"Aladdin" contains another one of the studio's "enhanced surround" mixes ("Lion King" had one as well). I'll have to admit I'm not very familiar with the technology, but it sounds great. It can be a bit obvious that the sounds coming from the rear channels are a bit forced and have some added emphasis put on them, but it creates a much more impressive sound field. Those speakers never get drowned out in the action. Bass is strong were it should be (the escape from the cave will likely get plenty of play time from audio buffs) and none of the dialogue is lost. The standard 5.1 mix sounds just about the same, though the rear speakers won't get as much work. (*****)
Though you can purchase this set by itself, die-hards will want to look at the collectors set. Not only does it come with a hard bound book explaining the restoration process, interviews with the creators, and the movie's storyline, you'll also get a nice packet of matted sketches. Everything comes in a thick box that could probably take quite a bit of punishment in case the kids got a hold of it. That's the way the movies should be presented.
But that's getting too far ahead. Disc one contains a surprising amount of features. First is a deleted song, "Proud of Your Boy," performed by American Idol winner Clay Aiken. You can watch it with the original storyboards to get an idea of how the song would have played out. There is also a full music video for the song with Clay recording the song. "Music and More" contains some information on that song along with behind the scenes footage. You'll also hear a new version of "A Whole New World" performed by the "were-on-TV-way-too-much-these-days" duo of Jessica Simpson and Nick Lachey.
Nearly six minutes of deleted scenes continue the onslaught on disc one along with two audio commentaries, one from the animation crew, the other from the director and some of his staff. The option is also there to watch the film with pop-up trivia facts.
Disc two is headed by "Diamond on the Rough," a nearly two hour documentary that covers almost every single aspect of the film, from the false start to the clean-up animation.
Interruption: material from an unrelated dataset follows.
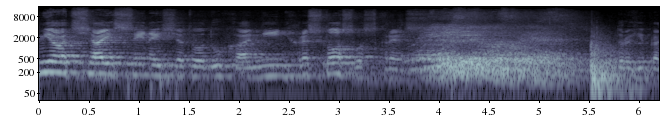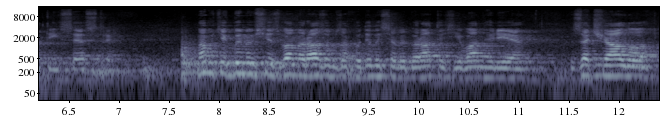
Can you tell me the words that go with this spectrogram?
Ім'я Отця і Сина і Святого Духа. Амінь. Христос Воскрес. Дорогі брати і сестри. Мабуть, якби ми всі з вами разом заходилися вибирати з Євангелія зачало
Disney does a great job with this documentary, allowing you to watch it all at once, or pick it apart and watch any of 30+ segments individually. A separate featurette is "Alan Menken: Musical Renaissance Man." This is a 20-minute look at, well, Alan Menken and his music for the film.
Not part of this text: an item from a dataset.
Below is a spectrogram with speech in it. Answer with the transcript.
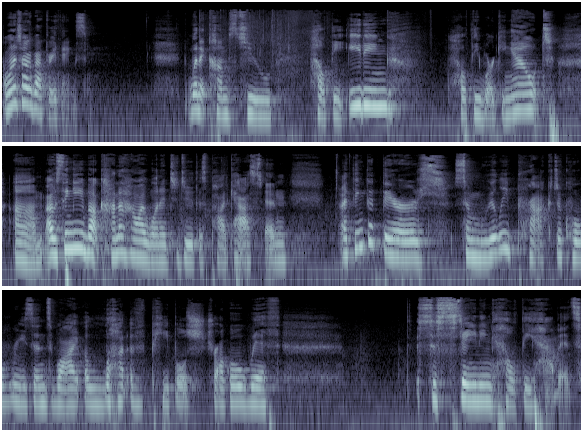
I want to talk about three things. When it comes to healthy eating, healthy working out. Um, I was thinking about kind of how I wanted to do this podcast, and I think that there's some really practical reasons why a lot of people struggle with sustaining healthy habits.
Splitting off from that huge pack of features is another section on the art of the film. "Art Review" looks at some of the concepts and finished work for about 8-minutes and the still gallery is self-explanatory. Publicity features trailers and posters, including some for the two sequels, "Return of Jafar" and "King of Thieves." Kids can have some fun with the various games like "3 Wishes" which tells their fortune or take a trip through the Genie's lamp. Though it doesn't seem like that much here, this is a truly exhaustive look at the making of animated feature, one that will likely overwhelm you when the discs enter your player. (*****)
There has yet to be a dud in this Platinum line of DVD's. If you have any interest at all in the Disney films, each one of these four discs (Beauty and Beast, Lion King, Snow White, Aladdin) is a benchmark. It's not just the special features either. Hearing "Snow White" with a fully remixed soundtrack is something to behold. Things will likely only get better with "Bambi" next year.